To be a man.

I have been putting questions about prevalent thoughts on masculinity to people we have met over the last 36 days of the road trip. Although the responses have been in many ways predictable, I was particularly curious about the nuances in the stereotypes as we travelled to the more conservative regions of Northern Nigeria.
The general consensus is that a man is the provider for his family. It was, however, interesting to hear how much more value is placed on being ‘self made’ – working for oneself. In Kano, ‘the Centre of Commerce’, this is all too apparent. Our two young guides, Kevin Inuwa and his friend, Ismail Bashir, are classic examples of the resourcefulness and entrepreneurial mindedness of Kano.


Kevin is a youth corper, a Christian originally from neighbouring Kaduna. Although he lives with other corpers from different parts of Nigeria, he formed a close friendship with Ismail. Ismail is not a corper; he is a practicing Muslim and Kano local who lives in the same neighbourhood as Kevin and shares a mutual interest in business.
The third male I interviewed is Mr Salihu Tanko Yakasai, the newly appointed Director General of media and communications to the Governor of Kano State. A young, ambitious visionary, I was not surprised to hear that one major project the state is working on is Agriculture. He declares that the biggest obstacle faced in the northern region is poverty and the State’s vision is to increase not only research into the field but provide an injection of cash to rice, wheat and tomato farmers. This essentially is to create an industry that generates its own income and fosters growth of enterprising farmers.
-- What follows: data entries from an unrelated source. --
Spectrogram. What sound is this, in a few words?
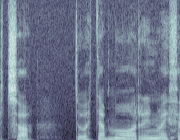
"moor", Welsh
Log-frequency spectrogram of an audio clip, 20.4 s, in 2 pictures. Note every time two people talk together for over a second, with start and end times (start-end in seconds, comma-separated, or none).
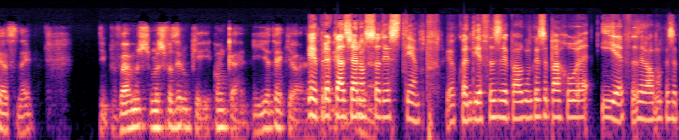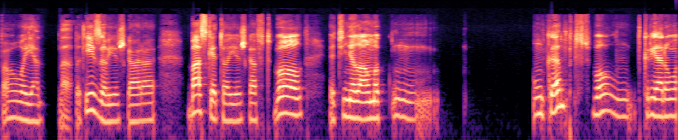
none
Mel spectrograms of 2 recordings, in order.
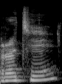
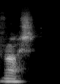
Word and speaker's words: Roche: ¿Mejor Roche o Roche? – Pues en España sin duda es Roche, fuera de España es Roche.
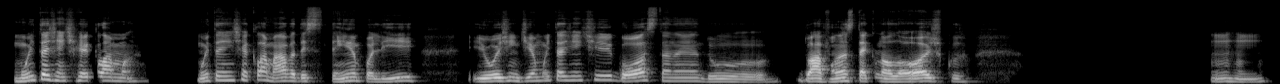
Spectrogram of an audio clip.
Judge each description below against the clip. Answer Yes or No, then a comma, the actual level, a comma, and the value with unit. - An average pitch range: Yes, average, 3.9 semitones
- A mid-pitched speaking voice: Yes, medium, 155 Hz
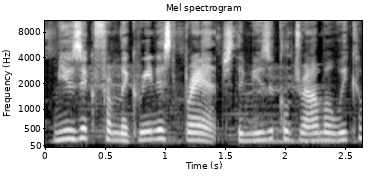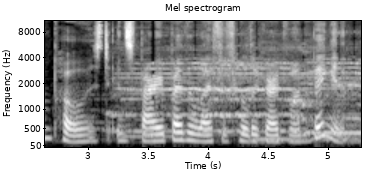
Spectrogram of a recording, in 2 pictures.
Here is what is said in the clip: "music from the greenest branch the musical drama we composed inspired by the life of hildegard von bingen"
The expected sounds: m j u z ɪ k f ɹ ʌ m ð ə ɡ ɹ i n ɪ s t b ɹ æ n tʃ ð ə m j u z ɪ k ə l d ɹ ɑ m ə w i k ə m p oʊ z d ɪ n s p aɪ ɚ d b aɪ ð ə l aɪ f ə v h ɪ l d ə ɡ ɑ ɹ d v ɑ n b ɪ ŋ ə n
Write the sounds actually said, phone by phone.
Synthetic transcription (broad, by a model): m j u z ɪ k f ɹ ʌ m ð ə ɡ ɹ i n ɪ s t b ɹ æ n tʃ ð ə m j u z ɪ k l d ɹ ɑ m ə w i k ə m p oʊ z d ɪ n s p aɪ ɚ d b aɪ ð ə l aɪ f ə v h ɪ l d ə ɡ ɑ ɹ d w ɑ n b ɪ ŋ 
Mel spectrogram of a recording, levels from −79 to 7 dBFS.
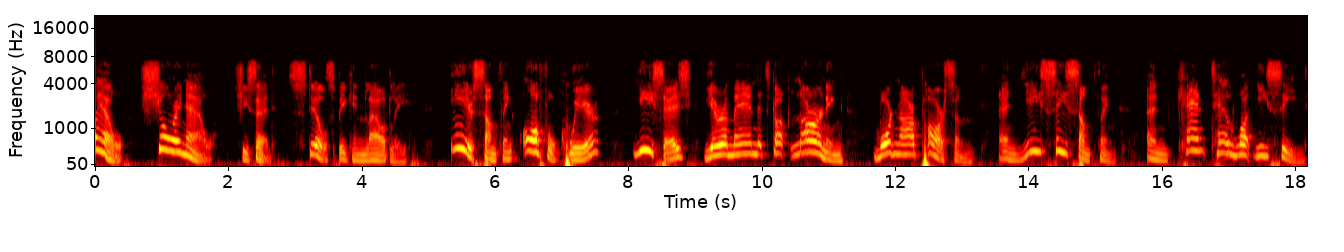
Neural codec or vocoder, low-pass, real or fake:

This strategy aims to encourage a culture of self-sufficiency and independence, which is a criterion according to Kevin and Ismail to qualify as a man in Northern Nigeria.

Ismail Bashir (L), Kevin Inuwa(R)Ismail Bashir, Kevin Inuwa

Salihu Tanko YagasaiSalihu Tanko Yakasai


Kevin Inuwa.

Taking responsibility, being responsible for people in your family, this makes you a man.
Many people believe that if you do not marry then you are still a boy.

But here in the north, if you have money, even if you are not married, you are a man.
But that is not my own path.
There are boys even from 10 years old that start buying their own clothes, sponsoring themselves.


Ismail Bashir.
To be a man means I must stand by myself.
I am the first child in my family so for me, helping my brothers and sisters makes me a man. When I help my brothers and sisters, I help my parents.


Mr. Saliu Tanko Yakasai.
The perception in the north is that man is the head of the family – at home he is basically the boss. He doesn’t smile, doesn’t play with the kids; he can smile outside, but not in the house. This used to be the perception. But we, the younger generation, due to civilization, exposure etc, thankfully this is changing.




I really respect the kinds of people that work from an early age. You can be a young boy but because of your responsibilities you act like a man.

I know many of my friends from secondary school, they had nobody to sponsor their education. They used to sell fruit in the market or work on farms or even do small labourer’s jobs.

Me I was lucky; my parents gave me money for my school fees but every holiday me and my course mates, we did a lot of jobs like bricklaying, carpentry, painting, fixing mobile phones.

Of course, I can’t ask my mother for money every time I want to barb my hair or buy slippers.




From JS1, I bought a bicycle with my own money and I used to go to the market everyday to buy and sell rubber (buckets, ablution jugs). After school every day I used to take my bicycle and go and sell my things. Nobody ever said Ismail take this, go to school.


Mr. STY.


Your actions in a social setting also determine how you are perceived as a man. I’ll give you an example: when you are sitting with your friends you cannot start to talk about ‘Zworld’ – they will laugh and say, ah see this one is bringing women’s talk.

Discussions are usually about sports (football! ), politics, governance and current affairs. The way you are, you have to be loud; even the way you sit, you can’t cross your legs.

So you know all this ‘metrosexual’ trend of body hugs, tights clothes will not be accepted in the north.



Yes, definitely, I prefer to be businessman – then I am free. When I was at university I used to buy clothes, shoes and sell; even if I add only N150 on top I will make a small profit.


Yes, definitely, I want to be my own boss. I hope the government will make this happen in our lifetime.